The best present I gave to anyone this year was probably my main gift to my parents, which was a basket full of wine and cheese and biscuits and fruit and so on. I didn't wrap it, I just put it in the walk-in closet downstairs ... and then I wrapped a nice box with a piece of paper inside it, on which I'd written TØRRFISK. This means 'dried fish' in Norwegian, something we used to keep on hand all the time for our dog when we had her (she died in 2001). It was her Saturday night treat, she loved it. I put this pretty package under the tree. My parents were really confused at first when they opened it and read the note, but then they remembered where we used to keep the fish for the dog ... so they went down to the walk-in fridge (also in the basement) and hoped to find something there. But I'd just put another wrapped box on the floor there, with another piece of paper which said 'old clothes and shoes'. My dad said, 'But that's everywhere in this house!' :-D (Not entirely true, actually.) So they were more confused than ever at first, but then they decided to check the closet, and there it was. They were really happy with it ... once they'd figured it out. :-D

Here's the basket being divested of its secrets ... :-)

Oh, and look at this. Here's the sitting room before we started opening the presents ...

... and this is what it looked like afterwards. Three adults, no kids. Sheesh.

Christmas isn't Christmas without too much food. Here's my favorite, grouse in cream sauce, which I eat on Christmas Eve (my parents eat lutefisk, which, yuck, I'm sorry - I know I'm a grownup now and all, but that's where I draw the line) and which we all eat on Christmas Day.

The cutlery is being wielded by my father, the grouse hunter.

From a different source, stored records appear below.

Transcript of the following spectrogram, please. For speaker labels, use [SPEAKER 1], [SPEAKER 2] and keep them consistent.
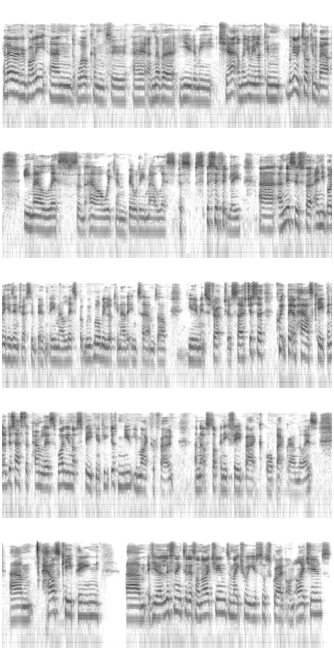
[SPEAKER 1] Hello, everybody, and welcome to uh, another Udemy chat. And we're going to be looking, we're going to be talking about email lists and how we can build email lists specifically. Uh, and this is for anybody who's interested in building email lists, but we will be looking at it in terms of Udemy structures. So it's just a quick bit of housekeeping. I'll just ask the panelists while you're not speaking, if you could just mute your microphone, and that'll stop any feedback or background noise. Um, housekeeping. Um, if you're listening to this on iTunes, make sure you subscribe on iTunes.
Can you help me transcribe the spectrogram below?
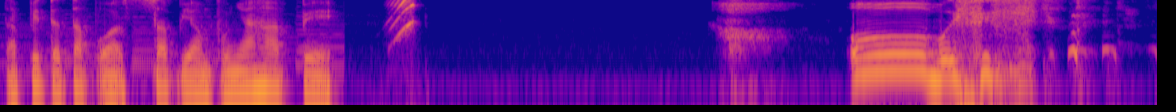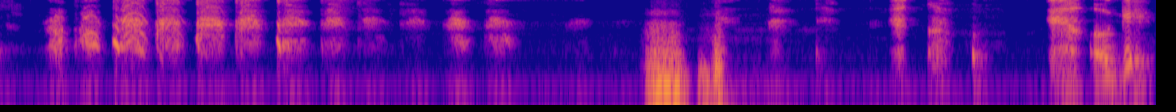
Tapi tetap WhatsApp yang punya HP. Oh. Oke.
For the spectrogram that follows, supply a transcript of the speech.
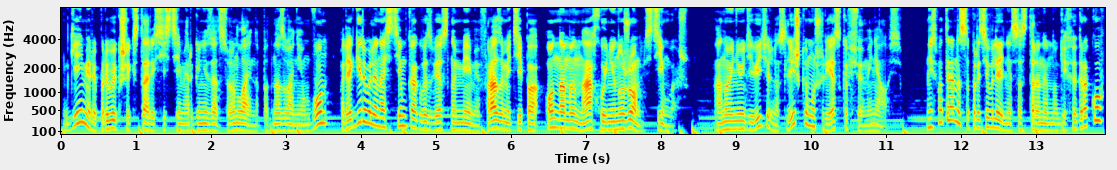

Our breakfast table this morning. And there's plenty more where that came from.

If only everyone had it half as good as me. :-)

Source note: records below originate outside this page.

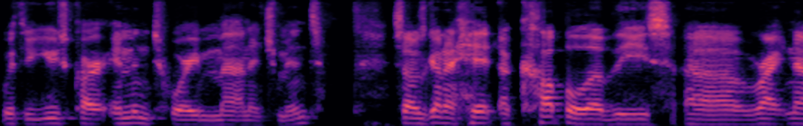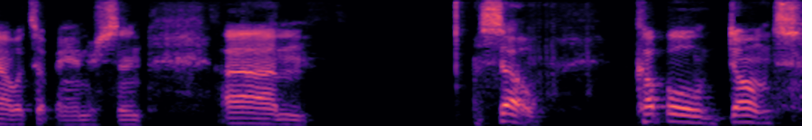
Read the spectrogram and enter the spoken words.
with your used car inventory management. So I was going to hit a couple of these uh, right now. What's up, Anderson? Um, so, couple don'ts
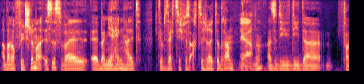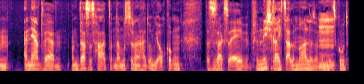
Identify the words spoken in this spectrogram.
Aber noch viel schlimmer ist es, weil äh, bei mir hängen halt, ich glaube, 60 bis 80 Leute dran. Ja. Ne? Also die, die da von ernährt werden. Und das ist hart. Und da musst du dann halt irgendwie auch gucken, dass du sagst, so, ey, für mich reicht's alle Male, so, mir geht's gut.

Sorry to everyone whose presents I didn't mention. I feel guilty now, may have to show off more presents tomorrow ... :-) I do appreciate everything you've given me, so much!!!

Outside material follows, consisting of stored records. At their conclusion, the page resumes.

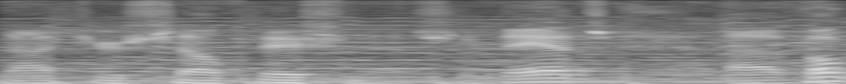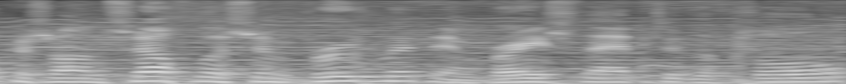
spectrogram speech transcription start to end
not your selfishness. So, dads, uh, focus on selfless improvement, embrace that to the full.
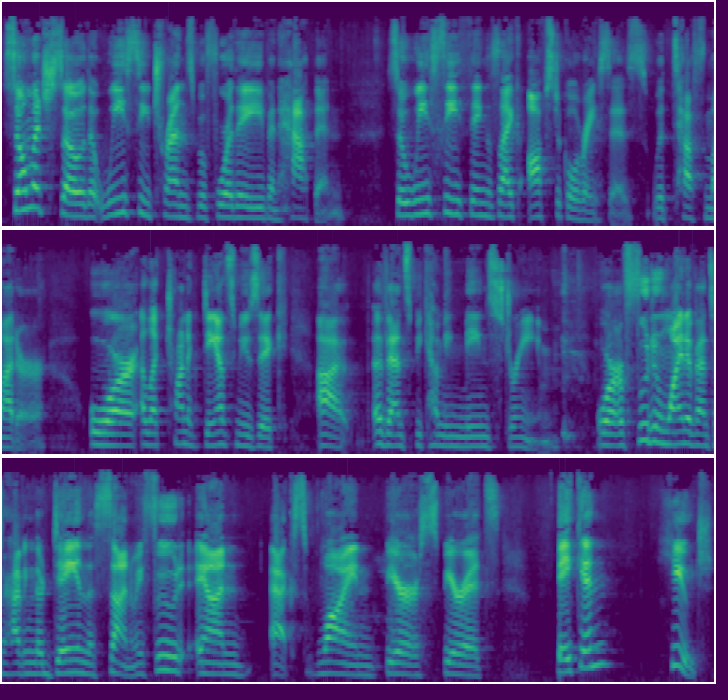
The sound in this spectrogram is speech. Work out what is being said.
So much so that we see trends before they even happen. So we see things like obstacle races with Tough Mudder or electronic dance music uh, events becoming mainstream or food and wine events are having their day in the sun. I mean, food and X, wine, beer, spirits, bacon, huge.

Wednesday, December 24, 2008

Merry Christmas!

Merry Christmas to one and all. :-) I hope whoever reads this, all of you, whatever :-) will have a nice & peaceful holiday season. Lots of good food and presents or whatever it is that you want. :-)

I'm at my parents' house, got here yesterday, now more than ready for my Christmas dinner. Not that I'm so violently hungry, but I'm getting my very favorite food, so it can't arrive soon enough for me. ;-) My best friend C. stopped by earlier - she's at her parents' house about ten minutes from here - and another friend too, she lives across the street. Good to see them. :-) Unfortunately there's no snow here, so it doesn't look very Christmassy. Here's our house - it would look soo much better right now if it was covered in white.

The view across the street. Imagine what a Christmas card this could have looked like. :-(

Our Christmas tree, which - although I am, strictly speaking, against this custom - I decorated last night. Hey, it's traditional. But really, it is pretty damn stupid to drag a tree into your house. I mean, seriously.

The round rug under the tree is completely covered with presents, layered three deep, at least. And we're just three adults here. Financial crisis? Never heard of it. >:-)

Have a merry one!!